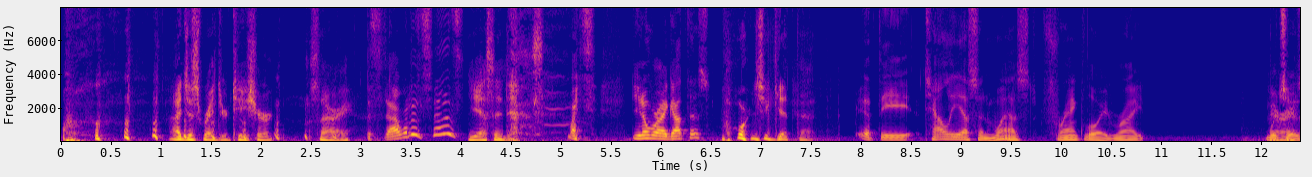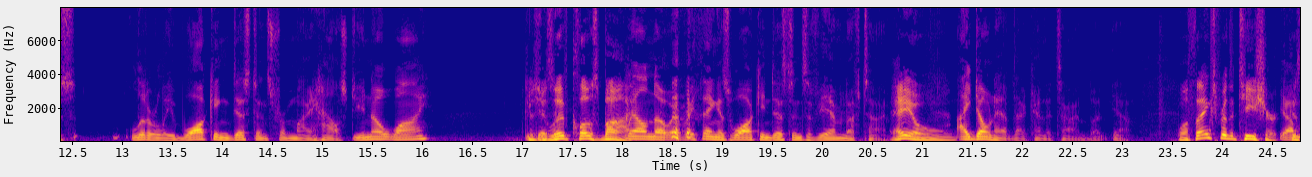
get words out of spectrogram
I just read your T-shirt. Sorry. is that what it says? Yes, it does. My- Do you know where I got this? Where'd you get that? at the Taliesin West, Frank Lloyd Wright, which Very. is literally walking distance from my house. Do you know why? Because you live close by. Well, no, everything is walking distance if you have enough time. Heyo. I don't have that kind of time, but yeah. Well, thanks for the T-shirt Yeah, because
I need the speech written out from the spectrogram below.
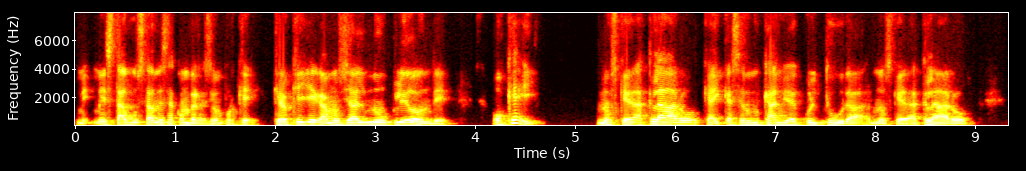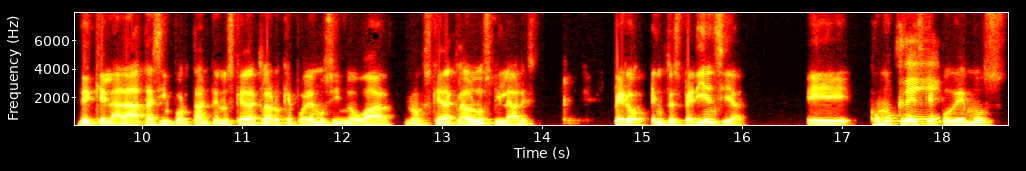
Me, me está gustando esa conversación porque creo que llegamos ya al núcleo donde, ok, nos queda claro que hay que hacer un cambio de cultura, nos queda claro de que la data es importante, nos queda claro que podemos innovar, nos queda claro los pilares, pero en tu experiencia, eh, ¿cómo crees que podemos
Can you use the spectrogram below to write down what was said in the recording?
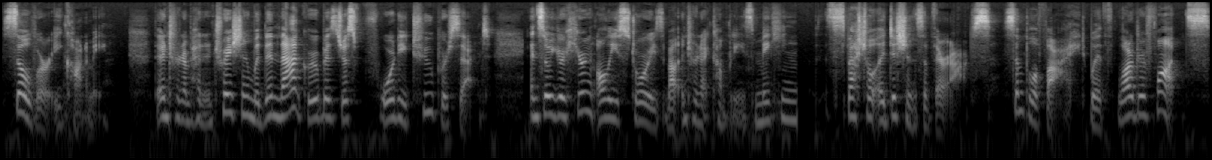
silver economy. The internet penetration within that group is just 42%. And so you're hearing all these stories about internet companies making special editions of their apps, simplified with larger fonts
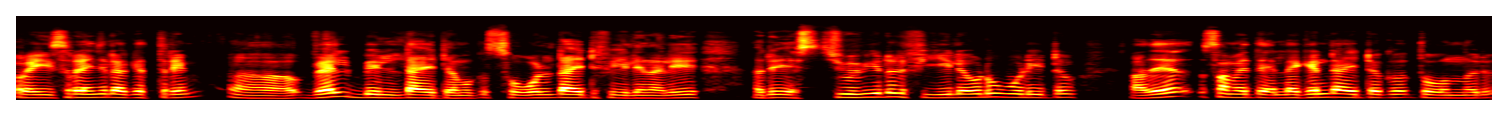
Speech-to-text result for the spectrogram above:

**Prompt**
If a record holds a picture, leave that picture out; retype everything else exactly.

**Task response**
get words out of spectrogram
I just read your T-shirt. Sorry. is that what it says? Yes, it does. My- Do you know where I got this? Where'd you get that? at the Taliesin West, Frank Lloyd Wright, which Very. is literally walking distance from my house. Do you know why? Because you live close by. Well, no, everything is walking distance if you have enough time. Heyo. I don't have that kind of time, but yeah. Well, thanks for the T-shirt Yeah, because
I need the speech written out from the spectrogram below.
Me, me está gustando esa conversación porque creo que llegamos ya al núcleo donde, ok, nos queda claro que hay que hacer un cambio de cultura, nos queda claro de que la data es importante, nos queda claro que podemos innovar, nos queda claro los pilares, pero en tu experiencia, eh, ¿cómo crees que podemos
Can you use the spectrogram below to write down what was said in the recording?
silver economy. The internet penetration within that group is just 42%. And so you're hearing all these stories about internet companies making special editions of their apps, simplified with larger fonts
Speech-to-text result for the spectrogram above:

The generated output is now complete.